**Exercise prompt**
Restate the listing below word for word.

**Excerpted data**
════════
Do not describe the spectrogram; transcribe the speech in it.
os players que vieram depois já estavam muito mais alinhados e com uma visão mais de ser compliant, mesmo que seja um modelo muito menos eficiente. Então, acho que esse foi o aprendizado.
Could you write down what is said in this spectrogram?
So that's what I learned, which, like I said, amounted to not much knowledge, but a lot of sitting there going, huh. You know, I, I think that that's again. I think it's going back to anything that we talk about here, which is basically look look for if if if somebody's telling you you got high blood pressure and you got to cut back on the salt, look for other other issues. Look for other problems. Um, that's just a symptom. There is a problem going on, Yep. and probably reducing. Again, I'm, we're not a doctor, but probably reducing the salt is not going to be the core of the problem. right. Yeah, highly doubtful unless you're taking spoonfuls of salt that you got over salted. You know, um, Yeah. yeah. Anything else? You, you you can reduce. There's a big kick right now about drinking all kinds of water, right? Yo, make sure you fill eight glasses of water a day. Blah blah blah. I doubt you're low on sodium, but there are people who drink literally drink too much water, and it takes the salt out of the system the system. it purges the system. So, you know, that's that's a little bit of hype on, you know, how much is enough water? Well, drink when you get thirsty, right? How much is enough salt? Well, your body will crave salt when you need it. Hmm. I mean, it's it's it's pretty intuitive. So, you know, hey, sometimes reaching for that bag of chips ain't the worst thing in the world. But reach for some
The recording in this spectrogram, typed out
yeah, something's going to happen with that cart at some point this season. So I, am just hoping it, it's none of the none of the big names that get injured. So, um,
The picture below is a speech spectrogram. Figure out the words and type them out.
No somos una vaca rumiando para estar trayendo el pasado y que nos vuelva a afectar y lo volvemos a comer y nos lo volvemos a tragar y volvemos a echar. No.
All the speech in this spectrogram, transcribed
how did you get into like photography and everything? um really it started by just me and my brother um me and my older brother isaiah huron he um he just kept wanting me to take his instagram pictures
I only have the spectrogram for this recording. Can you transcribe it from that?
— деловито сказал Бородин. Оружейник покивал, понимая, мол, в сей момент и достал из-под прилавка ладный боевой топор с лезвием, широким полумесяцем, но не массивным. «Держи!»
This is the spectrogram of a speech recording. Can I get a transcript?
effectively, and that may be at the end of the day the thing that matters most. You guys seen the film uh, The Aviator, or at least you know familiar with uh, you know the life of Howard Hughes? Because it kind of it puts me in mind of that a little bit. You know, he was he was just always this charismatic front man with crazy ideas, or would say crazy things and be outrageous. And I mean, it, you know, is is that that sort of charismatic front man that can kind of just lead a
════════
**Answer area**
Do not describe the spectrogram; transcribe the speech in it.
os players que vieram depois já estavam muito mais alinhados e com uma visão mais de ser compliant, mesmo que seja um modelo muito menos eficiente. Então, acho que esse foi o aprendizado.
Could you write down what is said in this spectrogram?
So that's what I learned, which, like I said, amounted to not much knowledge, but a lot of sitting there going, huh. You know, I, I think that that's again. I think it's going back to anything that we talk about here, which is basically look look for if if if somebody's telling you you got high blood pressure and you got to cut back on the salt, look for other other issues. Look for other problems. Um, that's just a symptom. There is a problem going on, Yep. and probably reducing. Again, I'm, we're not a doctor, but probably reducing the salt is not going to be the core of the problem. right. Yeah, highly doubtful unless you're taking spoonfuls of salt that you got over salted. You know, um, Yeah. yeah. Anything else? You, you you can reduce. There's a big kick right now about drinking all kinds of water, right? Yo, make sure you fill eight glasses of water a day. Blah blah blah. I doubt you're low on sodium, but there are people who drink literally drink too much water, and it takes the salt out of the system the system. it purges the system. So, you know, that's that's a little bit of hype on, you know, how much is enough water? Well, drink when you get thirsty, right? How much is enough salt? Well, your body will crave salt when you need it. Hmm. I mean, it's it's it's pretty intuitive. So, you know, hey, sometimes reaching for that bag of chips ain't the worst thing in the world. But reach for some
The recording in this spectrogram, typed out
yeah, something's going to happen with that cart at some point this season. So I, am just hoping it, it's none of the none of the big names that get injured. So, um,
The picture below is a speech spectrogram. Figure out the words and type them out.
No somos una vaca rumiando para estar trayendo el pasado y que nos vuelva a afectar y lo volvemos a comer y nos lo volvemos a tragar y volvemos a echar. No.
All the speech in this spectrogram, transcribed
how did you get into like photography and everything? um really it started by just me and my brother um me and my older brother isaiah huron he um he just kept wanting me to take his instagram pictures
I only have the spectrogram for this recording. Can you transcribe it from that?
— деловито сказал Бородин. Оружейник покивал, понимая, мол, в сей момент и достал из-под прилавка ладный боевой топор с лезвием, широким полумесяцем, но не массивным. «Держи!»
This is the spectrogram of a speech recording. Can I get a transcript?
effectively, and that may be at the end of the day the thing that matters most. You guys seen the film uh, The Aviator, or at least you know familiar with uh, you know the life of Howard Hughes? Because it kind of it puts me in mind of that a little bit. You know, he was he was just always this charismatic front man with crazy ideas, or would say crazy things and be outrageous. And I mean, it, you know, is is that that sort of charismatic front man that can kind of just lead a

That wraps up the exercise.